There are many fun ways to play “trick or thank.” You can see who can think of the most things they’re grateful for in one minute. Make it as short or as long as your child needs.
You can also see how many you can name throughout your day. Make these competitions fun and light, nothing too serious.
Gratitude Bingo is not a daily activity, but rather a week-long event. Give your child a bingo card with prompts inside each square. You can make your own or get one online. Some square examples include:
- Tell someone why you are grateful for them
- Give a compliment to someone today
- Say please and thank you 10x today
- Write in your gratitude journal
When your child gets bingo, give them a prize. Make the blackout prize super special to help them learn how fun it is to be thankful for everything they have.
Many children have a lot of energy that they love to use, so go on a gratitude walk! This can be a simple nature walk, but talk about things you see, hear, smell, and touch that you are grateful for during your walk.
If you want your child to feel grateful every day, don’t forget to talk about what they did or received that made them happy. This can be a part of their bedtime routine so they can get sleepy with a positive mindset.
Find an empty jar and let your kid decorate it however they want. Every day, write down something you’re grateful for on a piece of paper and put it in the jar. When the jar is full, read all that you have written out loud.
Instead of carving your pumpkin, write out all the things your family is grateful for. Try to fill the pumpkin with your writing!
Kids love scavengers! You can make the hunt as easy or difficult as they need. Hints will hint at things you’re grateful for to help them hunt until they find what they’re looking for
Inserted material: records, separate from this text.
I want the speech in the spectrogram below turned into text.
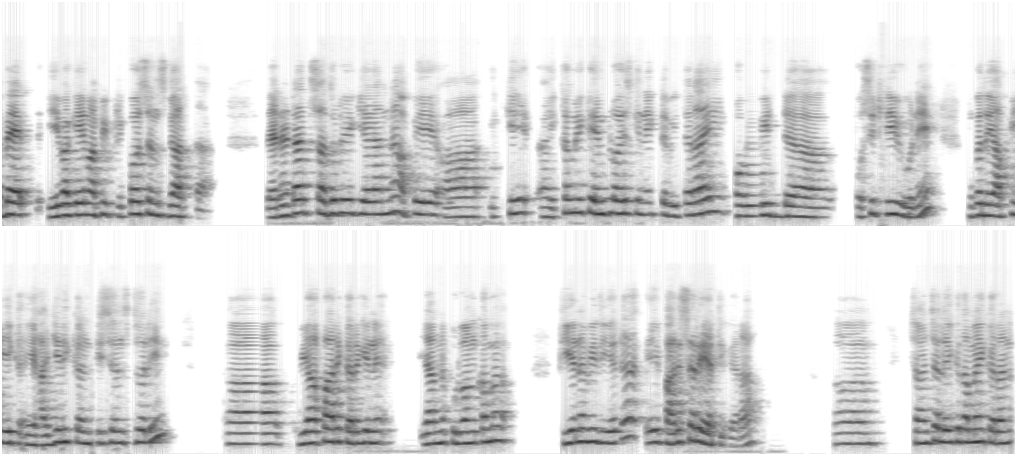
හැබැයි ඒ වගේම අපි ප්‍රිකෝෂන්ස් ගත්තා දැනටත් සතුටුයි කියන්න අපේ එකේ එකම එක එම්ප්ලොයිස් කෙනෙක්ට විතරයි කොවිඩ් පොසිටිව් වුණේ මොකද අපි ඒ හයිජිනික් කන්ඩිෂන්ස් වලින් ව්‍යාපාර කරගෙන යන්න පුළුවන්කම තියෙන විදිහට ඒ පරිසරය ඇති කරා. චංචල ඒක තමයි කරන්න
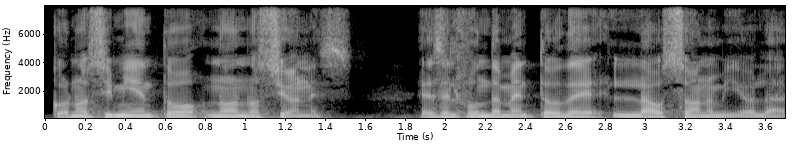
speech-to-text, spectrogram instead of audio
conocimiento, no nociones. Es el fundamento de la autonomy o la.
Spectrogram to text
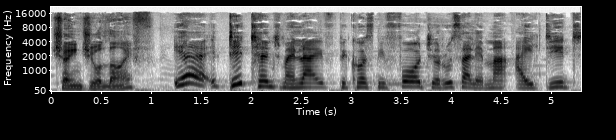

You could also get them to make their own scavenger hunt with prompts, for example ‘Look for something you’re grateful for’.
Grateful Photo Challenge
If your kid loves taking photos, encourage them to participate in a photo challenge. Let them take photos with your personal phone or a kid’s camera. You can create it as a list of things to snap pics of or let them find 20 items they are grateful for by themselves.
Drawing or Painting
One easy way to get a child’s creativity flowing is to give them a chance to draw something freely. Don’t ask them to paint a cute turkey you saw on Pinterest, let them engage in process art instead. It means letting your child do something without any expectations or direction from an adult. Be sure to hang up your child’s artwork and share how thankful you are for it!
There are many fun ways you can teach your child about gratitude, and these gratitude activities offer a variety of ways to do so. Playing with your children is a great way to learn, and it’s more enjoyable for kids of all ages!